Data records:
::::

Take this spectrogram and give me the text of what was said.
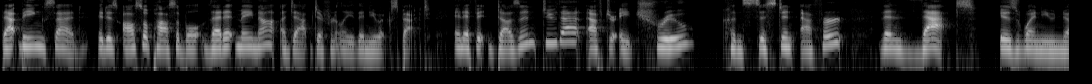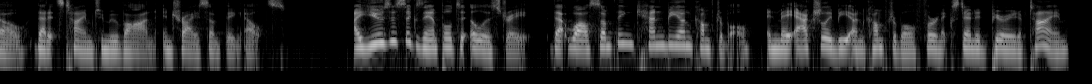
That being said, it is also possible that it may not adapt differently than you expect. And if it doesn't do that after a true, consistent effort, then that is when you know that it's time to move on and try something else. I use this example to illustrate that while something can be uncomfortable and may actually be uncomfortable for an extended period of time,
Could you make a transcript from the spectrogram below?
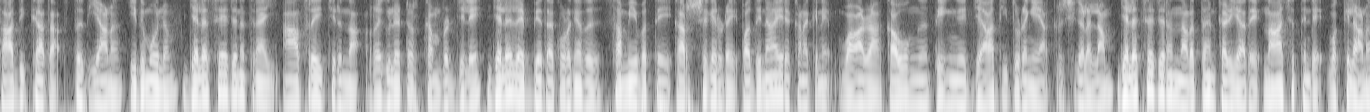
സാധിക്കാത്ത സ്ഥിതിയാണ്. ഇതുമൂലം ജലസേചനത്തിനായി ആശ്രയിച്ചിരുന്ന റെഗുലേറ്റർ കം ബ്രിഡ്ജിലെ ജലലഭ്യത കുറഞ്ഞത് സമീപത്തെ കർഷകരുടെ പതിനായിരക്കണക്കിന് വാഴ കവുങ്ങ് തെങ്ങ് ജാതി തുടങ്ങിയ കൃഷികളെല്ലാം ജലസേചനം നടത്താൻ കഴിയാതെ നാശത്തിന്റെ വക്കിലാണ്.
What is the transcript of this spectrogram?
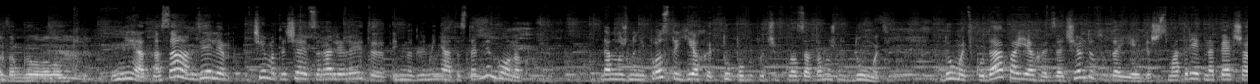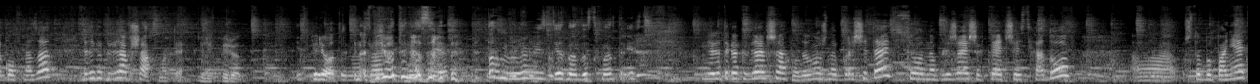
а там головоломки. Нет, на самом деле, чем отличается ралли-рейд именно для меня от остальных гонок? Нам нужно не просто ехать, тупо выпучив глаза, там нужно думать думать, куда поехать, зачем ты туда едешь, смотреть на пять шагов назад, это как игра в шахматы. Или вперед. И вперед, и назад. Вперед и назад. Там же везде надо смотреть. Это как игра в шахматы. Нужно просчитать все на ближайших 5-6 ходов, а, чтобы понять,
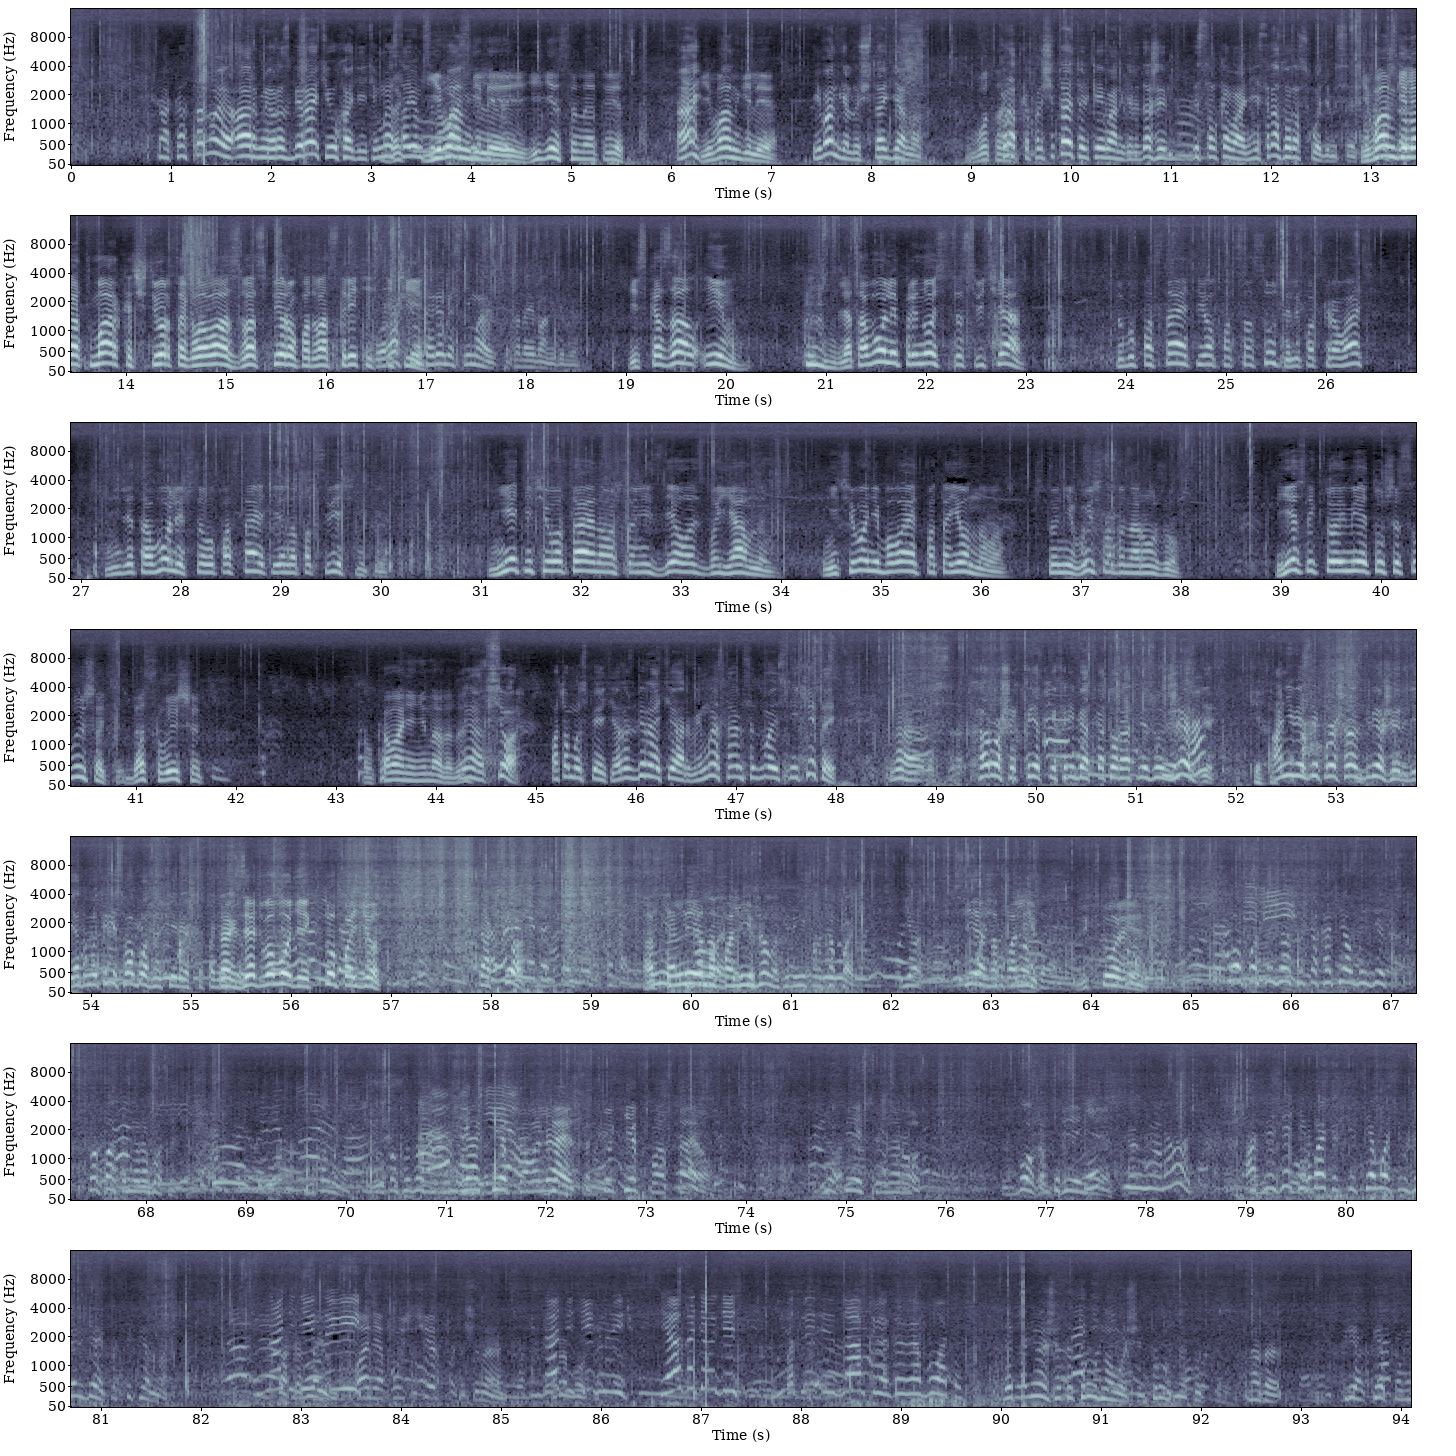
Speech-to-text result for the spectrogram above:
Так, остальное армию разбирайте и уходите. Мы Так остаемся. Евангелие, единственный ответ. А? Евангелие. Евангелие, ну считай, где оно. Вот оно. Кратко прочитай только Евангелие, даже без толкования, и сразу расходимся. Евангелие от Марка, 4 глава, с 21 по 23 что Фуражки в стихи. это время снимаются, когда Евангелие. И сказал им, для того ли приносится свеча, чтобы поставить ее под сосуд или под кровать, не для того ли, чтобы поставить ее на подсвечнике. Нет ничего тайного, что не сделалось бы явным. Ничего не бывает потаенного, что не вышло бы наружу. Если кто имеет уши слышать, да слышит. Толкования не надо, да? Надо, все. потом успеете. Разбирайте армию. Мы остаемся двое с Никитой, на хороших, крепких ребят, которые отвезут жерди. Тихо. Они везли в прошлый раз две жерди. Я думаю, три свободно тележка Так, понесет. дядь Володя, кто пойдет? Так, все. Остальные на полив. Тяжело, тебе не прокопать. Её- Все на полив. Виктория. Кто после завтрака хотел бы здесь с лопатами работать? Вся кепка валяется. Кто кепку оставил? Беспечный народ. С Богом. Деньги. Отвезите, батюшки, все восемь жердей постепенно. Игнатий Тихонович, Ваня, будешь черпать? Начинаем. Игнатий Тихонович, я хотел здесь после завтрака работать. Ты понимаешь, это трудно очень, трудно. Тут надо крепко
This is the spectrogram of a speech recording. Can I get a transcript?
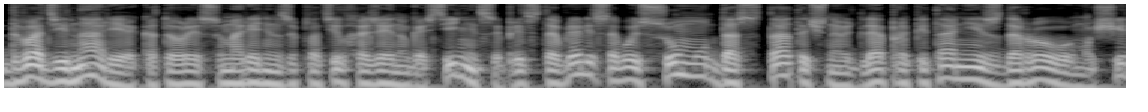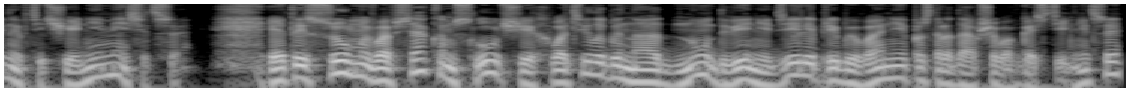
Два динария, которые самарянин заплатил хозяину гостиницы, представляли собой сумму, достаточную для пропитания здорового мужчины в течение месяца. Этой суммы во всяком случае хватило бы на одну-две недели пребывания пострадавшего в гостинице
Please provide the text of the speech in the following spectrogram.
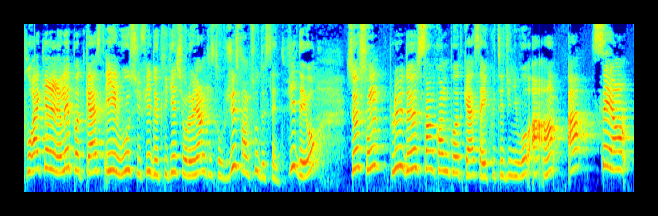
Pour acquérir les podcasts, il vous suffit de cliquer sur le lien qui se trouve juste en dessous de cette vidéo. Ce sont plus de 50 podcasts à écouter du niveau A1 à C1.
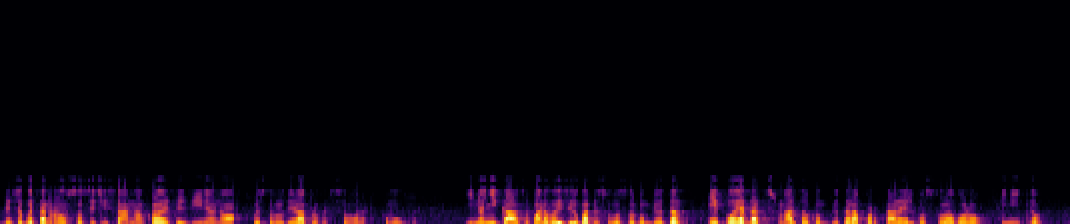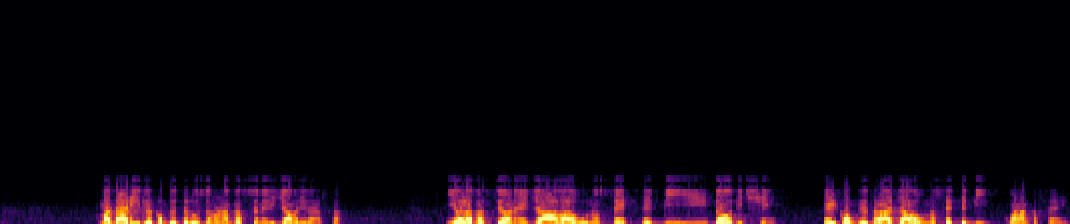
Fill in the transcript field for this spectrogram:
adesso quest'anno non so se ci saranno ancora le tesine o no, questo ve lo dirà il professore, comunque, in ogni caso, quando voi sviluppate sul vostro computer e poi andate su un altro computer a portare il vostro lavoro finito, magari i due computer usano una versione di Java diversa. Io ho la versione Java 1.7b12 e il computer ha Java 1.7b46.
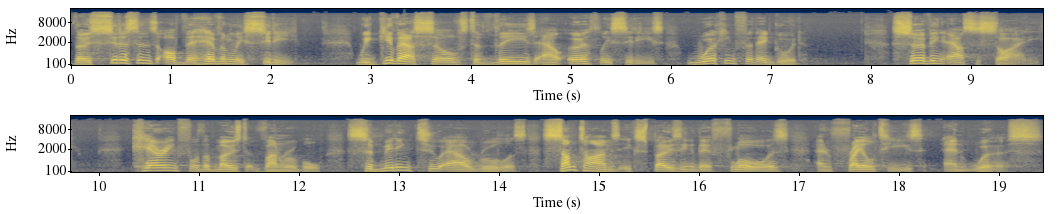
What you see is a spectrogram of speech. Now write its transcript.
Those citizens of the heavenly city, we give ourselves to these, our earthly cities, working for their good, serving our society, caring for the most vulnerable, submitting to our rulers, sometimes exposing their flaws and frailties and worse,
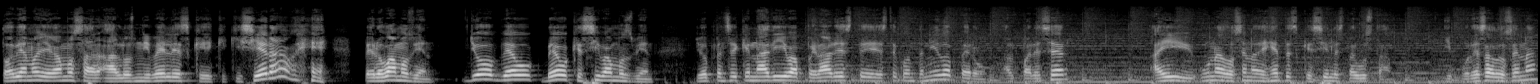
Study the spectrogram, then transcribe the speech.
Todavía no llegamos a, los niveles que, quisiera, pero vamos bien. Yo veo, veo que sí vamos bien. Yo pensé que nadie iba a operar este, este contenido, pero al parecer hay una docena de gentes que sí le está gustando. Y por esa docena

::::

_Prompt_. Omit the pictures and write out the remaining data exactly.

_Reply to the task_.
Take this spectrogram and give me the text of what was said.
That being said, it is also possible that it may not adapt differently than you expect. And if it doesn't do that after a true, consistent effort, then that is when you know that it's time to move on and try something else. I use this example to illustrate that while something can be uncomfortable and may actually be uncomfortable for an extended period of time,
Could you make a transcript from the spectrogram below?
സാധിക്കാത്ത സ്ഥിതിയാണ്. ഇതുമൂലം ജലസേചനത്തിനായി ആശ്രയിച്ചിരുന്ന റെഗുലേറ്റർ കം ബ്രിഡ്ജിലെ ജലലഭ്യത കുറഞ്ഞത് സമീപത്തെ കർഷകരുടെ പതിനായിരക്കണക്കിന് വാഴ കവുങ്ങ് തെങ്ങ് ജാതി തുടങ്ങിയ കൃഷികളെല്ലാം ജലസേചനം നടത്താൻ കഴിയാതെ നാശത്തിന്റെ വക്കിലാണ്.
What is the transcript of this spectrogram?
а там головоломки. Нет, на самом деле, чем отличается ралли-рейд именно для меня от остальных гонок? Нам нужно не просто ехать, тупо выпучив глаза, там нужно думать думать, куда поехать, зачем ты туда едешь, смотреть на пять шагов назад, это как игра в шахматы. Или вперед. И вперед, и назад. Вперед и назад. Там же везде надо смотреть. Это как игра в шахматы. Нужно просчитать все на ближайших 5-6 ходов, а, чтобы понять,
Speech-to-text result for the spectrogram above:
Так, остальное армию разбирайте и уходите. Мы Так остаемся. Евангелие, единственный ответ. А? Евангелие. Евангелие, ну считай, где оно. Вот оно. Кратко прочитай только Евангелие, даже без толкования, и сразу расходимся. Евангелие от Марка, 4 глава, с 21 по 23 что Фуражки в стихи. это время снимаются, когда Евангелие. И сказал им, для того ли приносится свеча, чтобы поставить ее под сосуд или под кровать, не для того ли, чтобы поставить ее на подсвечнике. Нет ничего тайного, что не сделалось бы явным. Ничего не бывает потаенного, что не вышло бы наружу. Если кто имеет уши слышать, да слышит. Толкования не надо, да? Надо, все. потом успеете. Разбирайте армию. Мы остаемся двое с Никитой, на хороших, крепких ребят, которые отвезут жерди. Тихо. Они везли в прошлый раз две жерди. Я думаю, три свободно тележка Так, понесет. дядь Володя, кто пойдет? Так, все. Остальные на полив. Тяжело, тебе не прокопать. Её- Все на полив. Виктория. Кто после завтрака хотел бы здесь с лопатами работать? Вся кепка валяется. Кто кепку оставил? Беспечный народ. С Богом. Деньги. Отвезите, батюшки, все восемь жердей постепенно. Игнатий Тихонович, Ваня, будешь черпать? Начинаем. Игнатий Тихонович, я хотел здесь после завтрака работать. Ты понимаешь, это трудно очень, трудно. Тут надо крепко
This is the spectrogram of a speech recording. Can I get a transcript?
Два динария, которые самарянин заплатил хозяину гостиницы, представляли собой сумму, достаточную для пропитания здорового мужчины в течение месяца. Этой суммы во всяком случае хватило бы на одну-две недели пребывания пострадавшего в гостинице
Please provide the text of the speech in the following spectrogram.
Pour acquérir les podcasts, il vous suffit de cliquer sur le lien qui se trouve juste en dessous de cette vidéo. Ce sont plus de 50 podcasts à écouter du niveau A1 à C1.
Fill in the transcript field for this spectrogram:
adesso quest'anno non so se ci saranno ancora le tesine o no, questo ve lo dirà il professore, comunque, in ogni caso, quando voi sviluppate sul vostro computer e poi andate su un altro computer a portare il vostro lavoro finito, magari i due computer usano una versione di Java diversa. Io ho la versione Java 1.7b12 e il computer ha Java 1.7b46.
What you see is a spectrogram of speech. Now write its transcript.
Those citizens of the heavenly city, we give ourselves to these, our earthly cities, working for their good, serving our society, caring for the most vulnerable, submitting to our rulers, sometimes exposing their flaws and frailties and worse,
Study the spectrogram, then transcribe the speech.
Todavía no llegamos a, los niveles que, quisiera, pero vamos bien. Yo veo, veo que sí vamos bien. Yo pensé que nadie iba a operar este, este contenido, pero al parecer hay una docena de gentes que sí le está gustando. Y por esa docena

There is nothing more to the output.